--- Supplied material Enclosed Below ---
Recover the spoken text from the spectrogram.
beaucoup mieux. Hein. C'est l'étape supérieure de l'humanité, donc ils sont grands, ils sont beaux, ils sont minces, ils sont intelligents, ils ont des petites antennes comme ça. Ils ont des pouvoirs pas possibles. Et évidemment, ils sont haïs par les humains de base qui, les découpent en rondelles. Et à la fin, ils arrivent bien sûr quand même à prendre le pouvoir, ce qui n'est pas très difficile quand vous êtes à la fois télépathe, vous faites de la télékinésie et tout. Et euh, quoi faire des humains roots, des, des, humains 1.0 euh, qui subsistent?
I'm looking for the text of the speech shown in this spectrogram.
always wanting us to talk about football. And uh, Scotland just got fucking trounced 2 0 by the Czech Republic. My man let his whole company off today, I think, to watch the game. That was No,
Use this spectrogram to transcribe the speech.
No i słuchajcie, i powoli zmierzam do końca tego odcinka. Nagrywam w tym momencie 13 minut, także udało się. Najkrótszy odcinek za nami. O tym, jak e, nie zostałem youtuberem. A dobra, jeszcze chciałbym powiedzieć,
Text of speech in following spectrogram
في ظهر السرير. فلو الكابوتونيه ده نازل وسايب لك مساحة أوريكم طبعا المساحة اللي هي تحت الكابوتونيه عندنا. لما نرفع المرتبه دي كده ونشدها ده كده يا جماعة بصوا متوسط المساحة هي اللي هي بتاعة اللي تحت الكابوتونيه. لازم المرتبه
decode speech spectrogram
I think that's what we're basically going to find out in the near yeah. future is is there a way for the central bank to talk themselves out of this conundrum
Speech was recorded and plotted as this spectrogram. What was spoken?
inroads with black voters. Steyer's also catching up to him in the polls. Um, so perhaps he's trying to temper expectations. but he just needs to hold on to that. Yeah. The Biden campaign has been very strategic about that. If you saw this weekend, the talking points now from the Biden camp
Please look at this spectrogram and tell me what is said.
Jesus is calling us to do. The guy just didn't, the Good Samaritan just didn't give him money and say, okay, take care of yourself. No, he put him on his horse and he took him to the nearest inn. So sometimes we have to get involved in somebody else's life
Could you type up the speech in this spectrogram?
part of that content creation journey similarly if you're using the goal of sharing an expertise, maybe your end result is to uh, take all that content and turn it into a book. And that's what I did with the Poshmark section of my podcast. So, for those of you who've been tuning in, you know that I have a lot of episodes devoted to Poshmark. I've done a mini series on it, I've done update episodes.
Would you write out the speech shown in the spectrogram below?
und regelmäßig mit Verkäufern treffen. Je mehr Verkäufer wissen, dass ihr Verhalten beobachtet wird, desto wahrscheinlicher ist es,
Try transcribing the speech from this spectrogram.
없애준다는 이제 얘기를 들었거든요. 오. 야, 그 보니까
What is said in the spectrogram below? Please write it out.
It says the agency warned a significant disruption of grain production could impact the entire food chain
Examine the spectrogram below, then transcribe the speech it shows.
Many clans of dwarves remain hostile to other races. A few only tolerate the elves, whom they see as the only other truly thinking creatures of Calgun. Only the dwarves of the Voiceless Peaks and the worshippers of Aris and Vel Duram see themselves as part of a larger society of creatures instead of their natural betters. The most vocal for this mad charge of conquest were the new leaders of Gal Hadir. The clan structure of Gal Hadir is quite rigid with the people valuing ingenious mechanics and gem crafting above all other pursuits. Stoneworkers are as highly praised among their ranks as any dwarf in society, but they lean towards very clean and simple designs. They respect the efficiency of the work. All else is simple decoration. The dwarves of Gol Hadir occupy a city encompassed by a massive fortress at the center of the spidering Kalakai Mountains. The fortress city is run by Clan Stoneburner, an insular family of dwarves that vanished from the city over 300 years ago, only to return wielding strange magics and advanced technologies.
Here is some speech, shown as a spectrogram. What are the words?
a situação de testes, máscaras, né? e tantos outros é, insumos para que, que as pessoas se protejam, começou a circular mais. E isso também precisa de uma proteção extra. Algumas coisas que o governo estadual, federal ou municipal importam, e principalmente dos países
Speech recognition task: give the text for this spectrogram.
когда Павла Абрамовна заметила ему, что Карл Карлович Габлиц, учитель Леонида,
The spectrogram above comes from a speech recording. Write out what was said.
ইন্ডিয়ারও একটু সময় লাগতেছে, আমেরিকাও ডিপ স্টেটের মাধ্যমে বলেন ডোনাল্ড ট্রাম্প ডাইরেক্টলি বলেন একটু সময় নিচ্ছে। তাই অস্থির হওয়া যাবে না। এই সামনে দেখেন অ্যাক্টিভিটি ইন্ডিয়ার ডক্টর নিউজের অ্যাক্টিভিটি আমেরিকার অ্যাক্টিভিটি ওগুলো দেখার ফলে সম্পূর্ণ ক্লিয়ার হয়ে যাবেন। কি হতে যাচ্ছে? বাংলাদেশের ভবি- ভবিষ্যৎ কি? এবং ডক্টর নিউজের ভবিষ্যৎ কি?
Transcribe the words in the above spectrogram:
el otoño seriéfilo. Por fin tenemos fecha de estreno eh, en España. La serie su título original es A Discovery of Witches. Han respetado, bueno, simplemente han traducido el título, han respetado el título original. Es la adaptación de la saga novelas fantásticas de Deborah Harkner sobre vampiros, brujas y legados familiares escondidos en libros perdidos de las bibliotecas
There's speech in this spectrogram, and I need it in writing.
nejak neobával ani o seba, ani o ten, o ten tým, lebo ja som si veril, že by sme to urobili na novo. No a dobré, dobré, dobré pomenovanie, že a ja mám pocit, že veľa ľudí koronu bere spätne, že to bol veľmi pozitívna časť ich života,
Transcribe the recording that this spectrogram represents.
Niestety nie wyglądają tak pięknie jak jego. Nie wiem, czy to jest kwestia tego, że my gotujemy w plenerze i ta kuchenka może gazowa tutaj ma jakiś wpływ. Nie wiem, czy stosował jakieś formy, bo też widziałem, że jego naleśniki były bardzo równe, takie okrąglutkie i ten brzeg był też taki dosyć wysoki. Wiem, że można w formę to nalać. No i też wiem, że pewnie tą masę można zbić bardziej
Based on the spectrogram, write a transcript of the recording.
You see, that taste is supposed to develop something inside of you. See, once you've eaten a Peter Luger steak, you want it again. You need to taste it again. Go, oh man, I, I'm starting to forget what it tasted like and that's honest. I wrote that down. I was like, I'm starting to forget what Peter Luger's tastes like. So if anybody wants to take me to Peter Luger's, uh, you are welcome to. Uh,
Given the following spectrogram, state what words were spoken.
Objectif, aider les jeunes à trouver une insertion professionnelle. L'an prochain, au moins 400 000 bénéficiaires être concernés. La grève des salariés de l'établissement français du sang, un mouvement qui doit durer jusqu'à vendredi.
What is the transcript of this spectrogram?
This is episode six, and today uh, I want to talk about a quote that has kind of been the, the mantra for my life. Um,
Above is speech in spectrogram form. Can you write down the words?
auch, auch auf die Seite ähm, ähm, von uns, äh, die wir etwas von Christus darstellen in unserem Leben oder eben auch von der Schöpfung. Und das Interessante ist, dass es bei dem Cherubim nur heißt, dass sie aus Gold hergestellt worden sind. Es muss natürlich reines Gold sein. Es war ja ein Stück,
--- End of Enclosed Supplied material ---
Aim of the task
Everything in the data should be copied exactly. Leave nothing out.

Output of the exercise
Recover the spoken text from the spectrogram.
beaucoup mieux. Hein. C'est l'étape supérieure de l'humanité, donc ils sont grands, ils sont beaux, ils sont minces, ils sont intelligents, ils ont des petites antennes comme ça. Ils ont des pouvoirs pas possibles. Et évidemment, ils sont haïs par les humains de base qui, les découpent en rondelles. Et à la fin, ils arrivent bien sûr quand même à prendre le pouvoir, ce qui n'est pas très difficile quand vous êtes à la fois télépathe, vous faites de la télékinésie et tout. Et euh, quoi faire des humains roots, des, des, humains 1.0 euh, qui subsistent?
I'm looking for the text of the speech shown in this spectrogram.
always wanting us to talk about football. And uh, Scotland just got fucking trounced 2 0 by the Czech Republic. My man let his whole company off today, I think, to watch the game. That was No,
Use this spectrogram to transcribe the speech.
No i słuchajcie, i powoli zmierzam do końca tego odcinka. Nagrywam w tym momencie 13 minut, także udało się. Najkrótszy odcinek za nami. O tym, jak e, nie zostałem youtuberem. A dobra, jeszcze chciałbym powiedzieć,
Text of speech in following spectrogram
في ظهر السرير. فلو الكابوتونيه ده نازل وسايب لك مساحة أوريكم طبعا المساحة اللي هي تحت الكابوتونيه عندنا. لما نرفع المرتبه دي كده ونشدها ده كده يا جماعة بصوا متوسط المساحة هي اللي هي بتاعة اللي تحت الكابوتونيه. لازم المرتبه
decode speech spectrogram
I think that's what we're basically going to find out in the near yeah. future is is there a way for the central bank to talk themselves out of this conundrum
Speech was recorded and plotted as this spectrogram. What was spoken?
inroads with black voters. Steyer's also catching up to him in the polls. Um, so perhaps he's trying to temper expectations. but he just needs to hold on to that. Yeah. The Biden campaign has been very strategic about that. If you saw this weekend, the talking points now from the Biden camp
Please look at this spectrogram and tell me what is said.
Jesus is calling us to do. The guy just didn't, the Good Samaritan just didn't give him money and say, okay, take care of yourself. No, he put him on his horse and he took him to the nearest inn. So sometimes we have to get involved in somebody else's life
Could you type up the speech in this spectrogram?
part of that content creation journey similarly if you're using the goal of sharing an expertise, maybe your end result is to uh, take all that content and turn it into a book. And that's what I did with the Poshmark section of my podcast. So, for those of you who've been tuning in, you know that I have a lot of episodes devoted to Poshmark. I've done a mini series on it, I've done update episodes.
Would you write out the speech shown in the spectrogram below?
und regelmäßig mit Verkäufern treffen. Je mehr Verkäufer wissen, dass ihr Verhalten beobachtet wird, desto wahrscheinlicher ist es,
Try transcribing the speech from this spectrogram.
없애준다는 이제 얘기를 들었거든요. 오. 야, 그 보니까
What is said in the spectrogram below? Please write it out.
It says the agency warned a significant disruption of grain production could impact the entire food chain
Examine the spectrogram below, then transcribe the speech it shows.
Many clans of dwarves remain hostile to other races. A few only tolerate the elves, whom they see as the only other truly thinking creatures of Calgun. Only the dwarves of the Voiceless Peaks and the worshippers of Aris and Vel Duram see themselves as part of a larger society of creatures instead of their natural betters. The most vocal for this mad charge of conquest were the new leaders of Gal Hadir. The clan structure of Gal Hadir is quite rigid with the people valuing ingenious mechanics and gem crafting above all other pursuits. Stoneworkers are as highly praised among their ranks as any dwarf in society, but they lean towards very clean and simple designs. They respect the efficiency of the work. All else is simple decoration. The dwarves of Gol Hadir occupy a city encompassed by a massive fortress at the center of the spidering Kalakai Mountains. The fortress city is run by Clan Stoneburner, an insular family of dwarves that vanished from the city over 300 years ago, only to return wielding strange magics and advanced technologies.
Here is some speech, shown as a spectrogram. What are the words?
a situação de testes, máscaras, né? e tantos outros é, insumos para que, que as pessoas se protejam, começou a circular mais. E isso também precisa de uma proteção extra. Algumas coisas que o governo estadual, federal ou municipal importam, e principalmente dos países
Speech recognition task: give the text for this spectrogram.
когда Павла Абрамовна заметила ему, что Карл Карлович Габлиц, учитель Леонида,
The spectrogram above comes from a speech recording. Write out what was said.
ইন্ডিয়ারও একটু সময় লাগতেছে, আমেরিকাও ডিপ স্টেটের মাধ্যমে বলেন ডোনাল্ড ট্রাম্প ডাইরেক্টলি বলেন একটু সময় নিচ্ছে। তাই অস্থির হওয়া যাবে না। এই সামনে দেখেন অ্যাক্টিভিটি ইন্ডিয়ার ডক্টর নিউজের অ্যাক্টিভিটি আমেরিকার অ্যাক্টিভিটি ওগুলো দেখার ফলে সম্পূর্ণ ক্লিয়ার হয়ে যাবেন। কি হতে যাচ্ছে? বাংলাদেশের ভবি- ভবিষ্যৎ কি? এবং ডক্টর নিউজের ভবিষ্যৎ কি?
Transcribe the words in the above spectrogram:
el otoño seriéfilo. Por fin tenemos fecha de estreno eh, en España. La serie su título original es A Discovery of Witches. Han respetado, bueno, simplemente han traducido el título, han respetado el título original. Es la adaptación de la saga novelas fantásticas de Deborah Harkner sobre vampiros, brujas y legados familiares escondidos en libros perdidos de las bibliotecas
There's speech in this spectrogram, and I need it in writing.
nejak neobával ani o seba, ani o ten, o ten tým, lebo ja som si veril, že by sme to urobili na novo. No a dobré, dobré, dobré pomenovanie, že a ja mám pocit, že veľa ľudí koronu bere spätne, že to bol veľmi pozitívna časť ich života,
Transcribe the recording that this spectrogram represents.
Niestety nie wyglądają tak pięknie jak jego. Nie wiem, czy to jest kwestia tego, że my gotujemy w plenerze i ta kuchenka może gazowa tutaj ma jakiś wpływ. Nie wiem, czy stosował jakieś formy, bo też widziałem, że jego naleśniki były bardzo równe, takie okrąglutkie i ten brzeg był też taki dosyć wysoki. Wiem, że można w formę to nalać. No i też wiem, że pewnie tą masę można zbić bardziej
Based on the spectrogram, write a transcript of the recording.
You see, that taste is supposed to develop something inside of you. See, once you've eaten a Peter Luger steak, you want it again. You need to taste it again. Go, oh man, I, I'm starting to forget what it tasted like and that's honest. I wrote that down. I was like, I'm starting to forget what Peter Luger's tastes like. So if anybody wants to take me to Peter Luger's, uh, you are welcome to. Uh,
Given the following spectrogram, state what words were spoken.
Objectif, aider les jeunes à trouver une insertion professionnelle. L'an prochain, au moins 400 000 bénéficiaires être concernés. La grève des salariés de l'établissement français du sang, un mouvement qui doit durer jusqu'à vendredi.
What is the transcript of this spectrogram?
This is episode six, and today uh, I want to talk about a quote that has kind of been the, the mantra for my life. Um,
Above is speech in spectrogram form. Can you write down the words?
auch, auch auf die Seite ähm, ähm, von uns, äh, die wir etwas von Christus darstellen in unserem Leben oder eben auch von der Schöpfung. Und das Interessante ist, dass es bei dem Cherubim nur heißt, dass sie aus Gold hergestellt worden sind. Es muss natürlich reines Gold sein. Es war ja ein Stück,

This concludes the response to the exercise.